In Borges’ “La cifra” and the obverse of his “Poema“, both translated here earlier, the poet refers to Virgil. In the “Poem”, among the things brought with the hexameters of Virgil’s Æneid is “[l]a amistad de la luna“, “the friendship of the moon”, and “La cifra” opens with “[l]a amistad silenciosa de la luna / (cito mal a Virgilio)“, “the silent friendship of the moon / (I misquote Virgil)”.
He is making reference to line 255 in the second book of the Æneid, from the scene where the Greeks slip out from the Trojan horse to sack the city of Troy, making their way “tacitæ per amica silentia lunæ“, “unnoticed through the friendly silence of the moon”.

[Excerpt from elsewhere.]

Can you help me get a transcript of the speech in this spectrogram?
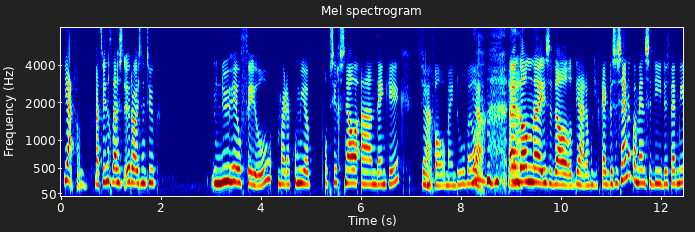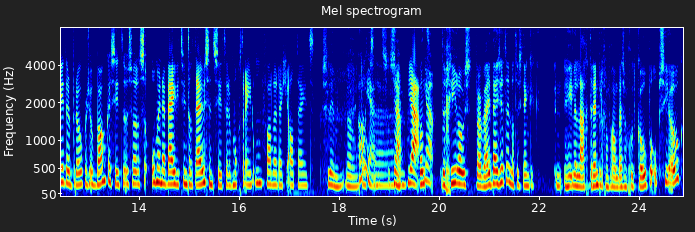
Ja. Van, Maar 20.000 euro is natuurlijk nu heel veel. Maar daar kom je op, op zich snel aan, denk ik. Is in ieder geval mijn doel wel. ja. En Ja. dan eh, is het wel, ja, dan moet je even kijken. Dus er zijn ook wel mensen die dus bij meerdere brokers of banken zitten, zodat ze om en nabij die 20.000 zitten. Mocht er één omvallen, dat je altijd. Slim wel. Oh dat, ja, eh, dat is wel ja. slim. Ja, Want Ja. de Giro's waar wij bij zitten, en dat is denk ik een hele laagdrempelige en vooral best een goedkope optie ook.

Borges’ interest seems only in the expression quite abstracted from the story’s context through his own fondness for the moon as evidenced in many of his other works. He returns to the expression many times. In his brief essay on Dante’s Purgatorio, I.13 (from Nueve ensayos dantescos ), he refers again to “el famoso hexámetro de La Eneida: «a Tenedo, tacitæ per amica silentia lunæ»” (“the famous hexameter from The Æneid: «from Tenedos, unnoticed through the friendly silence of the moon»”), comparing to it verse 60 of canto I of Dante’s Infierno, “mi ripigneva là dove ‘l sol tace“—”pushed me there where the sun is silent”.

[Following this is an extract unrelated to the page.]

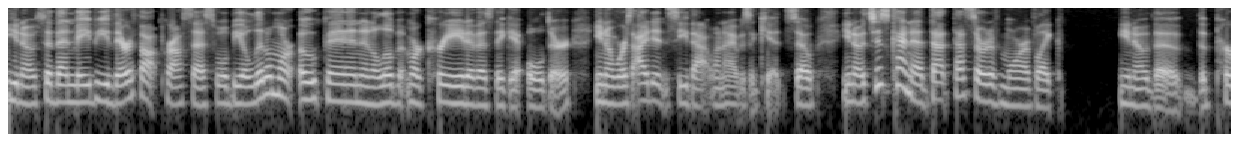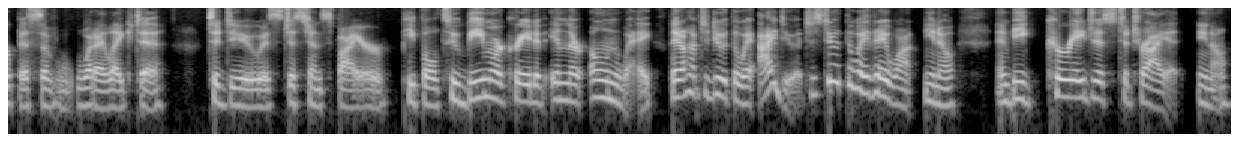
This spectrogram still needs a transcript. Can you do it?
you know so then maybe their thought process will be a little more open and a little bit more creative as they get older you know whereas i didn't see that when i was a kid. So you know it's just kind of that that's sort of more of like you know the the purpose of what i like to to do is just to inspire people to be more creative in their own way. They don't have to do it the way i do it just do it the way they want you know and be courageous to try it you know.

In Borges’ defence, though he needs none, his misquotation isn’t as severe as that perpetrated by José Lezama Lima in Paradiso: “Pero con esperada frecuencia volvíamos al ternario, a unir sol, tierra y luna, aunque yo casi siempre me inclinaba a la luna silentiæ amicæ.” (In Gregory Rabassa’s translation, this reads “But with expected frequency we returned to the ternary, to unite sun, earth and moon, although I almost always leaned toward the silent friendship of the moon”, though his translation is incorrect for the Latin.)